Several members of the Movement Disorders Faculty perform clinical research. All
studies are performed in the Neurology Department’s dedicated clinical trials center
(JCNT and the Chen Center for Translational Research for Parkinson’s disease and
Related Disorders). A variety of studies are currently underway for Parkinson’s
disease, Huntington’s disease, PSP and Cortical Basilar Degeneration. Some of these
studies are investigator initiated while others are industry sponsored. Funding
comes from a variety of sources including the NIH, foundations (e.g. Michael J Fox),
and pharmaceutical companies. Novel technologies are being developed such as transmagnetic
stimulation (TMS, see Dr. Allan Wu) and new PET ligands (see Dr. Yvette Bordelon).
Dr. Indu Subramanian studies impulse control disorders associated with dopamine
agonist therapy in collaboration with colleagues in psychology.
Basic Science Research
Researchers in the Movement Disorders Program work closely with several other investigators
at UCLA. We have 4 center grants that include a Udall Center (NIH), a Parkinson’s
Disease Research, Education, and Clinical Center (PADRECC from the VA), an APDA Center
for Excellence Grant, and The Center for Gene-Environment Interactions (CGEP from
the NIH: www.niehs.nih.gov/ccpder). We work under the umbrella group called the UCLA

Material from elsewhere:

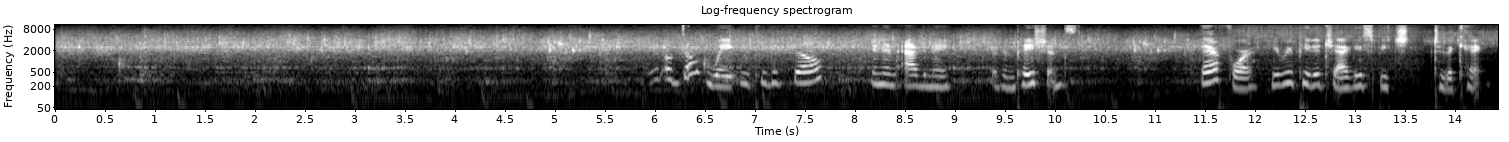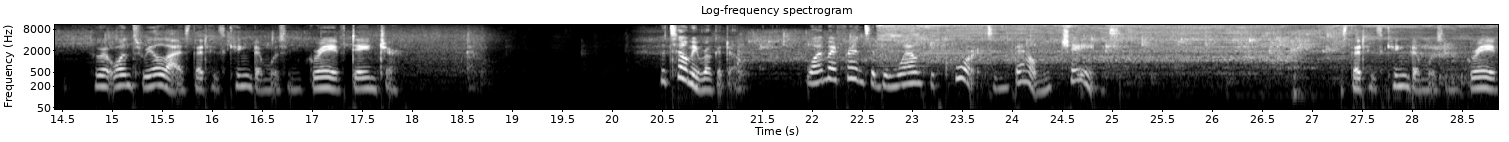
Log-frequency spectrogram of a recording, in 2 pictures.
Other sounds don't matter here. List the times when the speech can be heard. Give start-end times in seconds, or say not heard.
5.9-10.2, 11.4-17.9, 20.4-25.1, 27.2-28.8.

Center for the Study of Parkinson’s Disease (http://www.cspd.ucla.edu/) and are a
very collaborative group led by Dr. Marie-Francoise Chesselet. Details of these
studies and researchers can be found at http://www.bri.ucla.edu/.
Epidemiology and Health Services Research
Genetic-Environmental Interactions. Dr. Beate Ritz is an M.D. who went back to school
to earn a Ph.D. in epidemiology and quickly earned an international reputation in
environmental and occupational health. She is leading a multidisciplinary project
to study the relationship of pesticide exposure and genetics in the development of
Parkinson’s disease. This is an exciting project since it brings the latest advances
in the field to directly address the cause of this disorder. These studies have already
produced many exciting findings having identified several toxins associated with
PD, genetic polymorphisms that alter the risk of developing PD and interactions between
the 2. A second goal is to start a Parkinson’s disease registry that will help many
researchers around the country with their studies.
Health Services Research: Three members of the Southwest PADRECC (swpadrecc.neurology.ucla.edu),
Barbara Vickrey, MD MPH, Eric Cheng, MD, MS, and Karen Connor PhD RN , have led a
national group of neurology health services researchers in an initiative to develop
benchmarks for high quality PD care, then apply those tools to measure and compare
quality of care for PADRECC and non-PADRECC veterans. Intervential studies are now
Eric Cheng, MD, MS, and Barbara Vickrey, MD, MPH, have led a national group of neurology
health services researchers in an initiative to develop benchmarks for high quality
PD care, then apply those tools to measure and compare quality of care for PADRECC
and non-PADRECC veterans.
1. Development of Quality of Care Indicators for Parkinson’s
disease. This workgroup of health services researchers recently completed the development
of a set of indicators for measuring the quality of care for patients with Parkinson’s
disease. This team reviewed the medical literature on PD care, drafted a comprehensive
set of quality indicators, and published their results in Movement Disorders (Cheng
et al, 2004).
1. Measuring Quality of Care for Veterans with Parkinson’s disease.
In the second phase of this ongoing study, Drs. Cheng and Vickrey are currently leading
a project to conduct an explicit medical record review of care for veterans with
PD in the Southwest PADRECC. The goal is to assess how frequently they receive care
adherent to high-ranking quality indicators and to evaluate determinants of care
quality. Ultimately, care for PADRECC patients will be compared to care for non-PADRECC
1. Measuring Health Outcomes and Care Delivery for Parkinson’s disease.
Dr. Vickrey is heading another project (a pilot project funded by the VA Health Services
Research & Development Service) to assess current levels of unmet need for veterans
with PD across the Southwest PADRECC, and to compare different health-related quality
of life outcome measures for PD.